Please restate, word for word, the lines below that begin at the one with "Write the text" and end at the one with "I need the text". Leave out all other lines.

#### Given data
========================================================================
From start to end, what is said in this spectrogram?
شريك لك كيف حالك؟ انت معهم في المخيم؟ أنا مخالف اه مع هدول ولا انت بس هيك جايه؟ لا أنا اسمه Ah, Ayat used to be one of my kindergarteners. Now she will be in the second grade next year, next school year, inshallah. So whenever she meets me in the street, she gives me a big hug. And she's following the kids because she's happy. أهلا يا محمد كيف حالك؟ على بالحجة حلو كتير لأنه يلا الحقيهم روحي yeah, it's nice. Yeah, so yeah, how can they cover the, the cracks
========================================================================
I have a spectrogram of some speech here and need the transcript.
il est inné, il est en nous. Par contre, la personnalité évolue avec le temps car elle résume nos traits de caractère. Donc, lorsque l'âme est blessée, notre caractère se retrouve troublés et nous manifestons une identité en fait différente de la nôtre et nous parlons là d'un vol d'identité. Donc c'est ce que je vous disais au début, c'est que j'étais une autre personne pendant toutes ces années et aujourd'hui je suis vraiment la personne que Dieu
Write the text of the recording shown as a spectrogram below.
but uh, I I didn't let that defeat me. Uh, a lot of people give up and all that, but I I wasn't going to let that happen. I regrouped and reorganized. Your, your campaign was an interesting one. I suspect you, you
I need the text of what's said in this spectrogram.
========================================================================
#### The completed task
Write the text of the recording shown as a spectrogram below.
but uh, I I didn't let that defeat me. Uh, a lot of people give up and all that, but I I wasn't going to let that happen. I regrouped and reorganized. Your, your campaign was an interesting one. I suspect you, you
I need the text of what's said in this spectrogram.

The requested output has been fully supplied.